Do not consent to the atheist shrinkage of the sphere of morality. By
issuing his challenge, he narrows the circle to ordinary civic virtue,
which is all that seems reasonable to ask of the atheist. But will this
even be retained? To 'cheat' and give the novice atheist, giddy with
the velocity of his just-begun moral descent, a clue to his final
destination, realize the civic virtues are likely to collapse down to
holding the 'right' political opinions. The atheist challenge trims the
moral drag-net down to a very small radius. Having lowered the bar to
eighteen inches, he then triumphantly announces he can clear it just as
easily as any pole-vaulter. But how much has been tossed aside? Ordinary sexual morality is
discarded, except for the one imperative, that you must not use
physical coercion. Even in that we see slippage; watching the
flood-gates press open after Hollywood mogul Harvey Weinstein's fall,
does the entire sexual revolution appear as anything more than a rape
epidemic? The entire sphere of man's obligation to God has been
discarded, as limned in the first commandment, according to which
atheism is itself a crime. Man readily consents to this reduced
instruction set of morals, but God stands by the original demands:
"If the sinner could by his atheism destroy the God whom
he hates there were some sense, although much wickedness, in his
infidelity; but as denying the existence of fire does not prevent
its burning a man who is in it, so doubting the existence of God
will not stop the Judge of all the earth from destroying the rebel
who breaks his laws; nay, this atheism is a crime which much
provokes heaven, and will bring down terrible vengeance on the fool
who indulges it." (Charles Spurgeon, Treasury of David, Kindle
The affirmative moral demands which God makes upon His creation
"Of the principal moral obligations in particular. . .Of
piety, or men's duty towards God. First, then; in respect of God,
the rule of righteousness is, that we keep up constantly in our
minds the highest possible honour, esteem, and veneration for him,
which must express itself in proper and respective influences upon
all our passions, and in the suitable direction of all our
actions;--that we worship and adore him, and him alone, as the only
supreme author, preserver, and governor of all things;--that we
employ our whole being, and all our powers and faculties in his
service, and for his glory. . ."
(Samuel Clarke. A Discourse
Concerning the Unchangeable Obligations of Natural Religion, A
Discourse Concerning the Being and Attributes of God (Kindle

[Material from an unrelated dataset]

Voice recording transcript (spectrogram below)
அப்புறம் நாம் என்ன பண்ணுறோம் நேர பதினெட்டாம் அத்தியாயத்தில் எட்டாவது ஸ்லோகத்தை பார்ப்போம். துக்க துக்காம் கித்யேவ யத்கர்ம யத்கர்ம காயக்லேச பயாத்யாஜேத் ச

This whole idea of affirmative, positive rather than negative, moral obligations seems to be problematical to the atheist.
One of Hitchens' 'Four Horsemen' colleagues, the arrogant druggie Sam Harris, cannot

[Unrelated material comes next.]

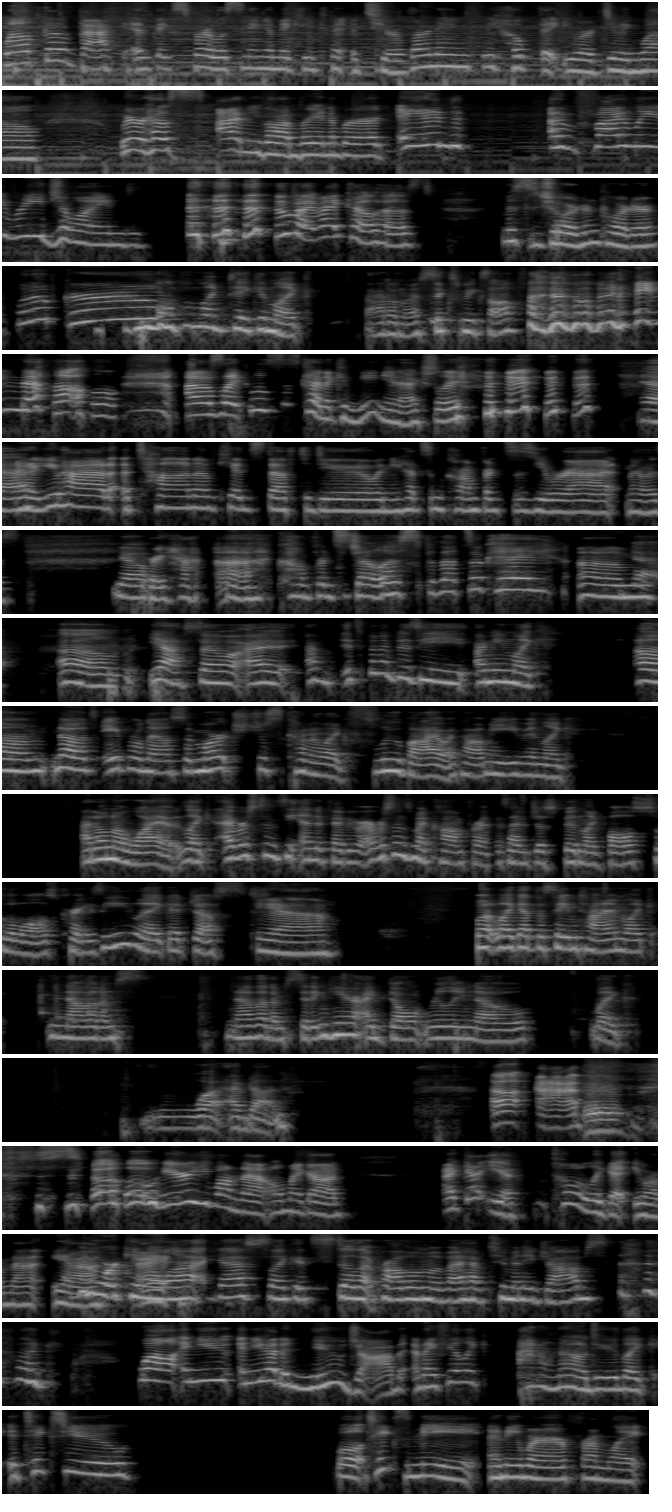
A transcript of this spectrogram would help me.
Welcome back, and thanks for listening and making commitment to your learning. We hope that you are doing well. We're your hosts. I'm Yvonne Brandenburg, and I'm finally rejoined by my co-host, Miss Jordan Porter. What up, girl? Nothing like taking like I don't know six weeks off. like, I know. I was like, well, this is kind of convenient, actually. Yeah, I know you had a ton of kid stuff to do, and you had some conferences you were at, and I was yeah, very ha- uh, conference jealous, but that's okay. Um, yeah, um, yeah. So I, I've, it's been a busy. I mean, like, um, no, it's April now, so March just kind of like flew by without me even like. I don't know why. Like ever since the end of February, ever since my conference, I've just been like balls to the walls crazy. Like it just yeah. But like at the same time, like now that I'm now that I'm sitting here, I don't really know like what I've done. Uh, uh, so here you on that. Oh my god, I get you. Totally get you on that. Yeah, I've been working I- a lot, I guess. Like it's still that problem of I have too many jobs. like Well, and you and you had a new job, and I feel like I don't know, dude. Like it takes you. Well, it takes me anywhere from like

see any difference between the positive form of the Golden Rule (Do
unto others. . .) and the negative (Do not do unto others. . .). The
one injunction is commonly heard from pagan moralists, the other is more

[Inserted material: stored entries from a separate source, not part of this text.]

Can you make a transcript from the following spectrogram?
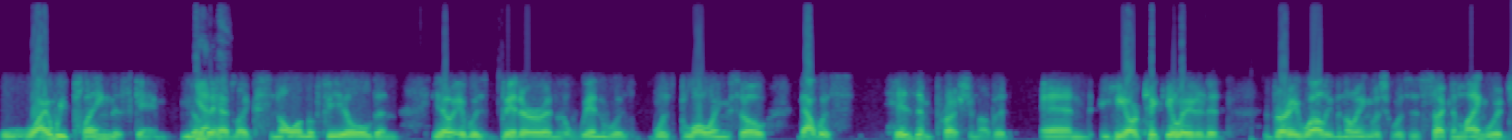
"Why are we playing this game?" You know, Yes. they had like snow on the field, and you know it was bitter, and the wind was was blowing. So that was his impression of it, and he articulated it very well. Even though English was his second language,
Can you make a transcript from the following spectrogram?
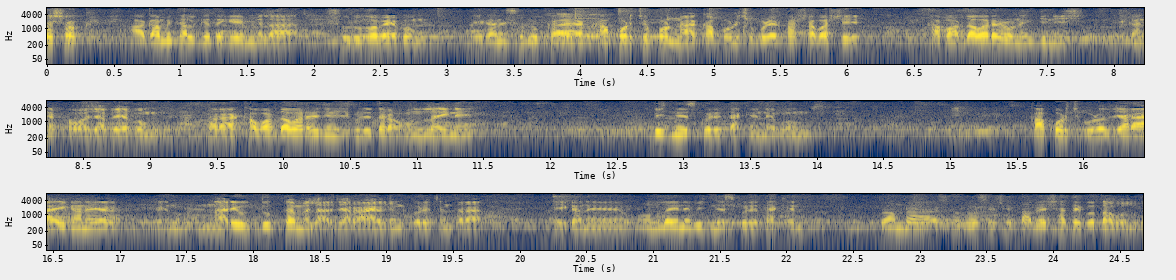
দর্শক আগামীকালকে থেকে মেলা শুরু হবে এবং এখানে শুধু কাপড় চোপড় না, কাপড় চোপড়ের পাশাপাশি খাবার দাবারের অনেক জিনিস এখানে পাওয়া যাবে এবং তারা খাবার দাবারের জিনিসগুলি তারা অনলাইনে বিজনেস করে থাকেন এবং কাপড় চোপড় যারা এখানে নারী উদ্যোক্তা মেলা যারা আয়োজন করেছেন তারা এখানে অনলাইনে বিজনেস করে থাকেন। তো আমরা সর্বশেষে তাদের সাথে কথা বলব।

distinctive to Christianity. Can you guess which? This brings us
back to where we came in. If you scold an addict or alcoholic,— if you are the sort of troglodyte
who has not heard one must offer to such persons nothing other
than praise, admiration and sympathy,— 'Why are you wasting
your life in this disgraceful manner?' they will reply, 'I'm not
harming anyone but myself.' In some cases this is flat-out untrue:
they are making life a living hell for a spouse, child, or a
long-suffering employer,— but in other cases they have
succeeded in socially isolating themselves to the point where indeed
no one on earth knows or cares what they do, certainly not the other
residents of their single room occupancy hotel. This still
isn't good enough for the Christian moralist, who expects them to
contribute something positive, to build a life redolent of
graciousness and dignity. Merely failing to harm others doesn't make
the grade. When the atheists begin to moralize, do not fail to
notice what is being lopped off; it is a whole civilized world.
Hitchens' challenge, as a practical matter, boils down to, 'Why
isn't a habitual drunkard as good as anybody else.' Before hastening
to reassure in a matter of obvious importance to him, people should
stop to reflect, and be careful to give the right answer.
Hell: Why accept it, when you can write a letter of protest?: